Well, win or lose Game 5 Tuesday night, win or lose this series, escape the Thunder or not, I’m not waiting to put this idea out there.
Not even 137 seconds.
So here it is: The Lakers now have a bunch of over-30 guys with fat, untradeable contracts.
Take a quick, painful look at the Boston Celtics West, and replace the names Paul Pierce, Kevin Garnett and Ray Allen, one-and-done winners, with…
- Kobe Bryant, 32 in August, but about to enter his 15th NBA season, his body broken and now betraying him. But his contract? Newly renewed for three more years at the going golden parachute rate of $83 million large ones. That’s almost LeBron James money. But unless Kobe spends the summer in a hyperbaric chamber, stays miles from a basketball and returns resembling at least something of himself, he’s nowhere near LeBron anymore. And he’s the Lakers’ franchise piece through 2014.
- Lamar Odom, 31 in November, entering his 12th year. Not broken physically yet, but with a long history of up-and-down performance. A great, long X-factor when focused and enthused, but just as apt to spend games, even weeks in his own personal Bermuda Triangle, now co-occupied with Khloe, nowhere to be found except on reality shows.
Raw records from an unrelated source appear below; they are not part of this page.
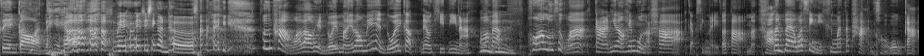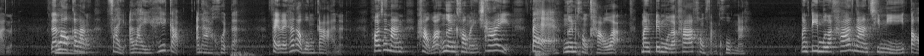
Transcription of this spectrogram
เจนก่อนอะไรเงี้ยไม่ได้ไม่ใช่เงินเธอซึ่งถามว่าเราเห็นด้วยไหมเราไม่เห็นด้วยกับแนวคิดนี้นะว่าแบบอืมเพราะว่ารู้สึกว่าการที่เราให้มูลค่ากับสิ่งไหนก็ตามอะค่ะมันแปลว่าสิ่งนี้คือมาตรฐานของวงการอะแล้วเรากำลังใส่อะไรให้กับอนาคตอะใส่อะไรให้กับวงการอะ เพราะฉะนั้นถามว่าเงินเขาไหมใช่ แต่เงินของเขาอะมันเป็นมูลค่าของสังคมนะ มันตีมูลค่างานชิ้นนี้ต่อ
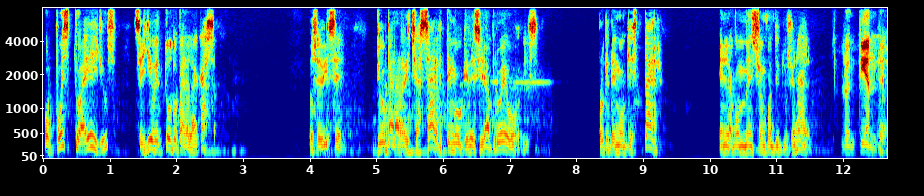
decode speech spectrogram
opuesto a ellos se lleve todo para la casa. Entonces dice, yo para rechazar tengo que decir apruebo, dice, porque tengo que estar en la convención constitucional. Lo entiende.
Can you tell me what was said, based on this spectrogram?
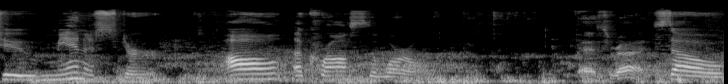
to minister all across the world. That's right. So,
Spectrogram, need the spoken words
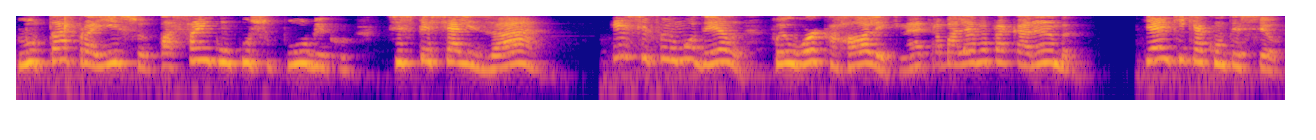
lutar para isso, passar em concurso público, se especializar. Esse foi o modelo, foi o workaholic, né? Trabalhava pra caramba. E aí o que, que aconteceu?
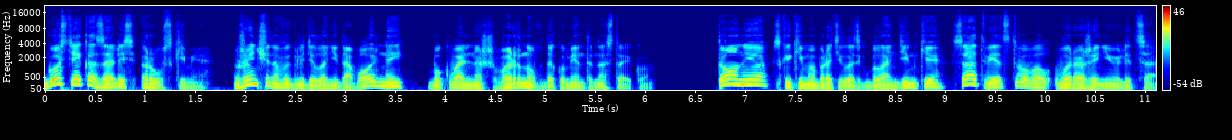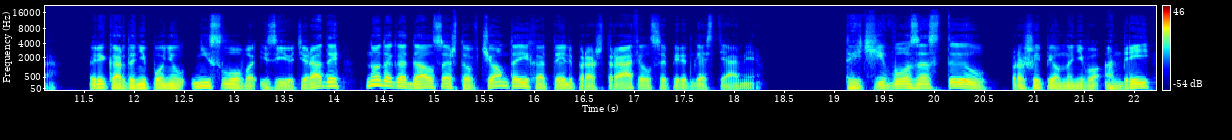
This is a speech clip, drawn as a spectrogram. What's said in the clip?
Гости оказались русскими. Женщина выглядела недовольной, буквально швырнув документы на стойку. Тон ее, с каким обратилась к блондинке, соответствовал выражению лица. Рикардо не понял ни слова из ее тирады, но догадался, что в чем-то их отель проштрафился перед гостями. «Ты чего застыл?» – прошипел на него Андрей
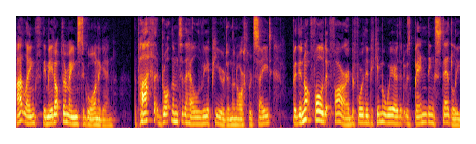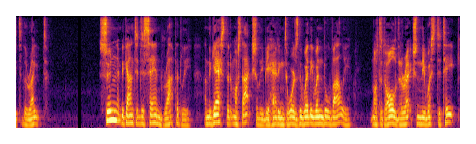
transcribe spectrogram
At length they made up their minds to go on again. The path that had brought them to the hill reappeared on the northward side, but they had not followed it far before they became aware that it was bending steadily to the right. Soon it began to descend rapidly, and they guessed that it must actually be heading towards the Withywindle Valley, not at all the direction they wished to take.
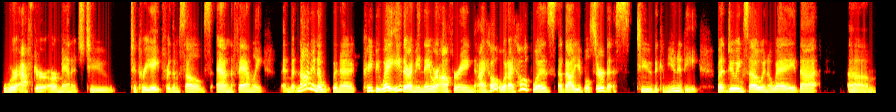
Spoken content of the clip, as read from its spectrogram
were after or managed to to create for themselves and the family and but not in a in a creepy way either. I mean, they were offering, I hope, what I hope was a valuable service to the community, but doing so in a way that um,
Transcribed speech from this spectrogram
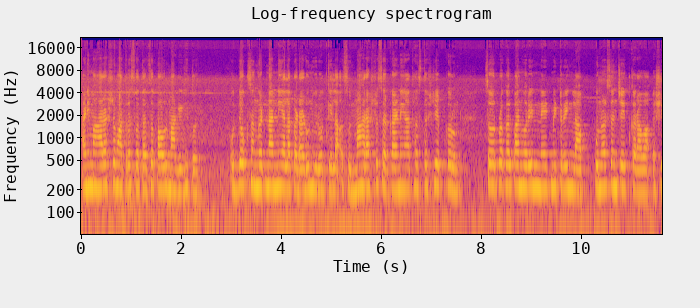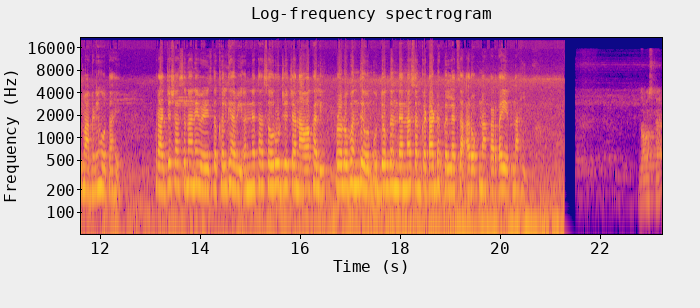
आणि महाराष्ट्र मात्र स्वतःचं पाऊल मागे घेतोय. उद्योग संघटनांनी याला कडाडून विरोध केला असून महाराष्ट्र सरकारने यात हस्तक्षेप करून सौर प्रकल्पांवरील नेट मीटरिंग लाभ पुनर्संचयित करावा अशी मागणी होत आहे. राज्य शासनाने वेळेत दखल घ्यावी अन्यथा सौर ऊर्जेच्या नावाखाली प्रलोभन देऊन उद्योगधंद्यांना संकटात ढकलल्याचा आरोप नाकारता येत नाही. नमस्कार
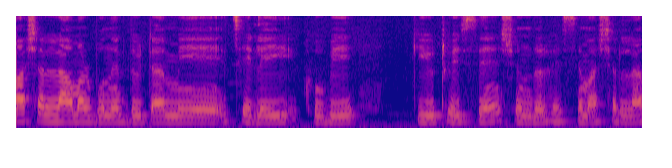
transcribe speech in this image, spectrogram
মাশাল্লাহ আমার বোনের দুইটা মেয়ে ছেলেই খুবই কিউট হয়েছে, সুন্দর হয়েছে মাশাল্লাহ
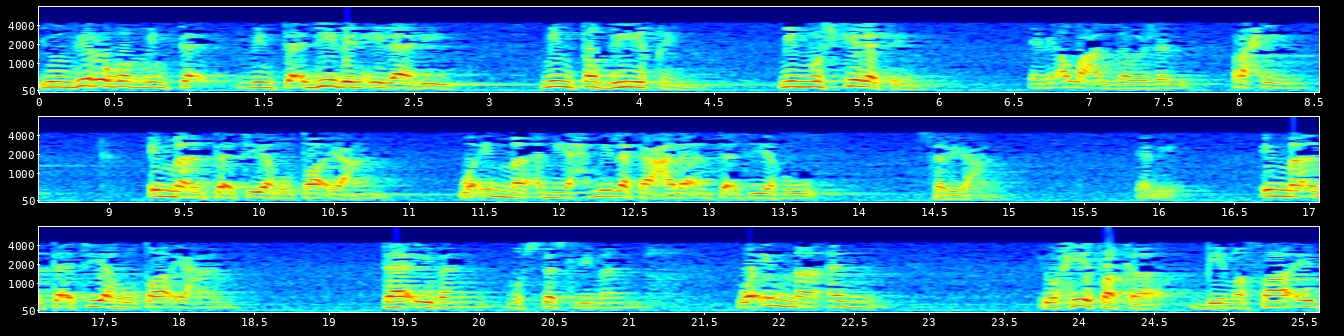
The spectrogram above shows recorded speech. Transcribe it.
ينذرهم من تأديب إلهي. من تضييق من مشكلة. يعني الله عز وجل رحيم. إما أن تأتيه طائعا وإما أن يحملك على أن تأتيه سريعا. يعني إما أن تأتيه طائعا تائبا مستسلما وإما أن يحيطك بمصائب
Contract status: Two more years at $8.2 million and $8.9 million. Total encumbrance to the franchise: $17.1 mil.
- Ron Artest, 31 in November, entering his 12th year. Still a premier defender, but floor-bound now, no hops left, too willing to let his unpredictable triples fly, and a seeming poor fit for the disciplined structure of the Lakers’ triangle offense. Plus, he took a team that was growing slower and made it REALLY slow and lumbering. (Trevor Ariza, we hardly knew ya.) Artest just finished first year of new five-year Laker deal worth $32.25 million. Total dollars remaining: $26.7 mil.
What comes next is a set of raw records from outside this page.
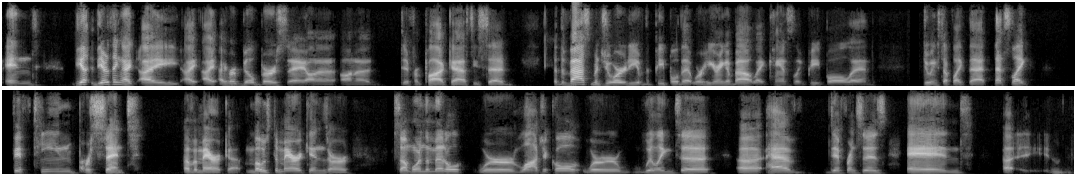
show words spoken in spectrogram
and the the other thing I, I I I heard Bill Burr say on a on a different podcast. He said that the vast majority of the people that we're hearing about, like canceling people and doing stuff like that, that's like 15% of America. Most Americans are somewhere in the middle. We're logical. We're willing to uh, have differences, and uh,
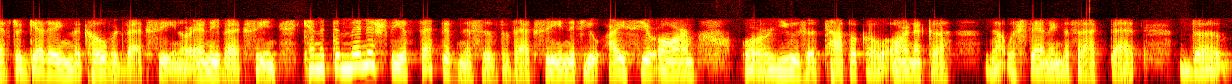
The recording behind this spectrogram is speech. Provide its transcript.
after getting the COVID vaccine or any vaccine, can it diminish the effectiveness of the vaccine if you ice your arm or use a topical arnica, notwithstanding the fact that the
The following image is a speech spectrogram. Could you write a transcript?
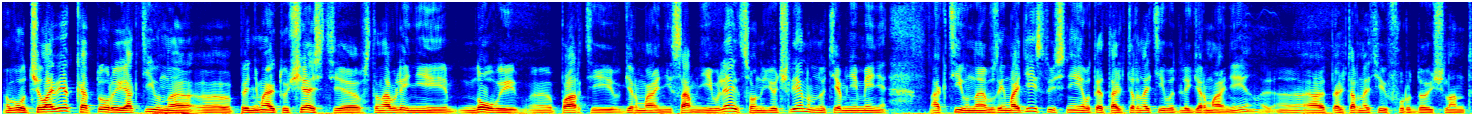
Вот, человек, который активно э, принимает участие в становлении новой э, партии в Германии, сам не является, он ее членом, но тем не менее активно взаимодействует с ней. Вот это альтернатива для Германии, э, альтернатива für Deutschland.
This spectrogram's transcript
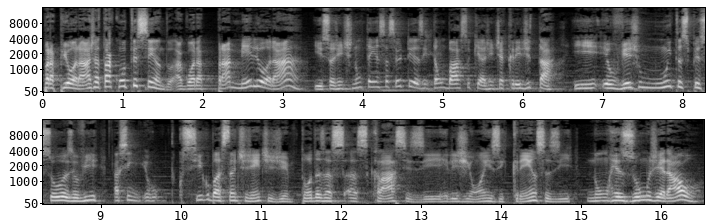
para piorar já tá acontecendo. Agora, para melhorar, isso a gente não tem essa certeza. Então basta o que a gente acreditar. E eu vejo muitas pessoas, eu vi, assim, eu sigo bastante gente de todas as, as classes e religiões e crenças e num resumo geral,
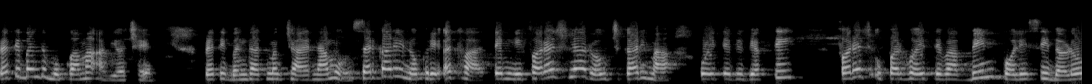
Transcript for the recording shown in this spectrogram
પ્રતિબંધ મૂકવામાં આવ્યો છે. પ્રતિબંધાત્મક જાહેરનામું સરકારી નોકરી અથવા તેમની ફરજના રોજગારીમાં હોય તેવી વ્યક્તિ ફરજ ઉપર હોય તેવા બિન પોલિસી દળો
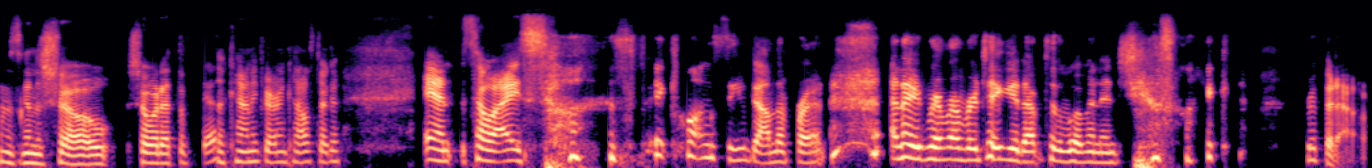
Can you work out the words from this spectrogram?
I was going to show show it at the, Yeah. the county fair in Calistoga, and so I saw this big long sleeve down the front, and I remember taking it up to the woman, and she was like, "Rip it out.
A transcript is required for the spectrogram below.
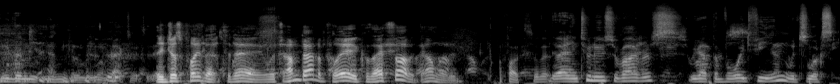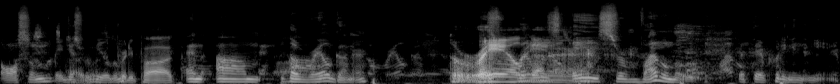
we literally, we went back to it today. They just played that today, which I'm down to play because I still have it downloaded. Fucks with it. They're adding two new survivors. We got the Void Fiend, which looks awesome. They just Oh, it looks revealed him. pretty pog. And um, the Railgunner. The Well, it's Railgunner. a survival mode that they're putting in the game.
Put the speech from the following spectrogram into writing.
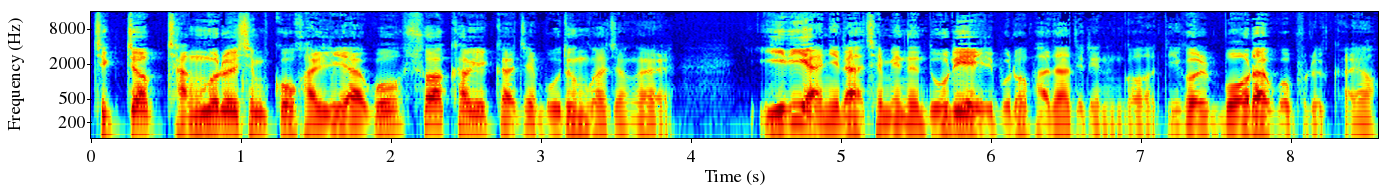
직접 작물을 심고 관리하고 수확하기까지의 모든 과정을 일이 아니라 재미있는 놀이의 일부로 받아들이는 것. 이걸 뭐라고 부를까요?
- Oh, and Andrew Bynum. It’s true he’s just 22, but entering his sixth season and still owed $40 million, is the big kid brittle, and is he ever going to play close to a full season, much less average even 15 and eight? Was he, too, a $52-million dollar overpay?
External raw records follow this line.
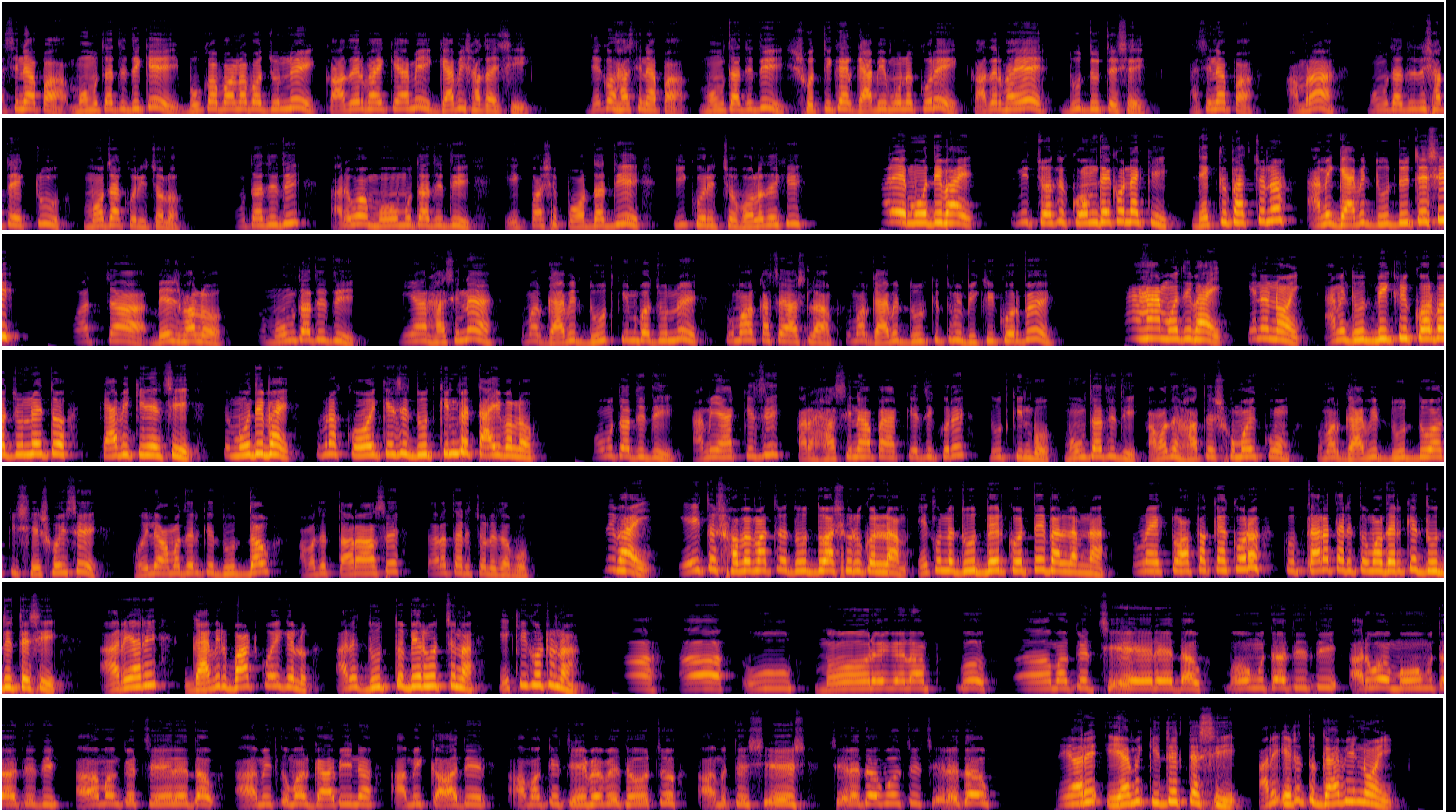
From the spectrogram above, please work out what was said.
হাসিনা আপা, মমতা দিদিকে বোকা বানাবার জন্যে কাদের ভাইকে আমি গাবি সাজাইছি? দেখো হাসিনা আপা, মমতা দিদি সত্যিকার গাবি মনে করে কাদের ভাইয়ের দুধ দুধতেছে হাসিনা আপা, আমরা মমতা দিদির সাথে একটু মজা করি, চলো। মমতা দিদি, আরে ও মমতা দিদি, এক পাশে পর্দা দিয়ে কি করিচ্ছ বলো দেখি। আরে মোদি ভাই, তুমি চোখে কম দেখো নাকি? দেখতে পাচ্ছ না, আমি গ্যাবির দুধ দুইতেছি আচ্ছা বেশ ভালো। তো মমতা দিদি আমি আর হাসিনা তোমার গাভীর দুধ কিনবার জন্যে তোমার কাছে আসলাম। তোমার গাভীর দুধ কি তুমি বিক্রি করবে? হ্যাঁ হ্যাঁ মোদি ভাই কেন নয়? আমি দুধ বিক্রি করবার জন্যই তো গ্যাবি কিনেছি। তো মোদি ভাই তোমরা কয় কেজি দুধ কিনবে তাই বলো। মমতা দিদি আমি এক কেজি আর হাসিনা আপা এক কেজি করে দুধ কিনবো। মমতা দিদি আমাদের হাতে সময় কম। তোমার গাভীর দুধ দেওয়া কি শেষ হয়েছে? হইলে আমাদেরকে দুধ দাও আমাদের তারা আছে তাড়াতাড়ি চলে যাব। ভাই এই তো সবে মাত্র দুধ দেওয়া শুরু করলাম। এখনও দুধ বের করতেই পারলাম না। তোমরা একটু অপেক্ষা করো খুব তাড়াতাড়ি তোমাদেরকে দুধ দিতেছি। আরে আরে গাভীর বাট কই গেল? আরে দুধ তো বের হচ্ছে না। এ কি ঘটনা? উ মরে গেলাম গো। আমাকে ছেড়ে দাও। মমতা দিদি আর ও মমতা দিদি আমাকে ছেড়ে দাও। আমি তোমার গাবি না আমি কাদের? আমাকে যেভাবে ধরছো আমি তো শেষ। ছেড়ে দাও বলছি ছেড়ে দাও। আরে আরে এ আমি কি দেখতেছি? আরে এটা তো গাভী নয়।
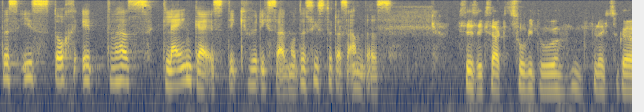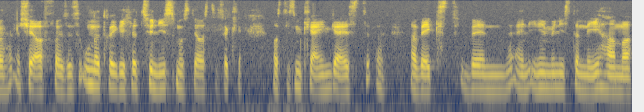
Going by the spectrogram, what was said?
das ist doch etwas kleingeistig, würde ich sagen. Oder siehst du das anders? Es exakt so wie du, vielleicht sogar schärfer. Es ist unerträglicher Zynismus, der aus, dieser, aus diesem Kleingeist äh, erwächst, wenn ein Innenminister Nehammer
You can throw in Luke Walton, 30, and Sasha Vujacic, Luke owed $12 million for two more years, Sasha $5 mil for one more, despite each making barely meager contributions.
So fair to ask: In locking almost everybody up, calculating (one of Dr. Buss’ favorite words) that the Lakers were about to repeat or even go back-to-back-to back, did our Dr. J make his first very serious miscalculation in personnel and finance since buying the Lakers 32 years ago?
Is the very quality we admire him for, generosity with his players and a genuine desire to win championships, which he has done splendidly en route to the Hall of Fame, going to turn out to be the very trait that will leave the Lakers stuck with fat contracts they can’t move, like Kobe’s, Lamar’s and Artest’s?
Are the Lakers also about to become a glitzier, more successful and entertaining version of the New York Knicks, with heavy, unmovable payroll issues?
Or, as he moves toward his late 70s, does the poker-playing good doctor have one more ace up his sleeve, like biting a big luxury tax bullet to take a run at LeBron James or Dwyane Wade?
If we’re staring the Lakers’ future in the face of the way they look today, they’re going to desperately need a big jolt of youth, along with an infusion of enthusiasm and athleticism to upgrade the aging group that seems to be falling apart right now.
Now I have to say, to balance the story, if Kobe comes back even almost like Kobe for the 2010-11 season, healed and healthy and the best fadeaway jump shooter on the planet, the beginning of his final career phase, the Late Michael Jordan Phase, then all bets are off. Meaning, the Lakers can still matter and compete for titles.
But if he can’t, if the brilliant thoroughbred named Twenty Four has run his last great race, then the Lake Show is in deep trouble, Phil Jackson could be gone and this little blog is going to require some serious re-reading later this week, even if it seems like little more than a Flash Forward right now.
-- Ted Green
Green formerly covered the Lakers for the L.A. Times and is currently Senior Sports Producer for KTLA Prime News.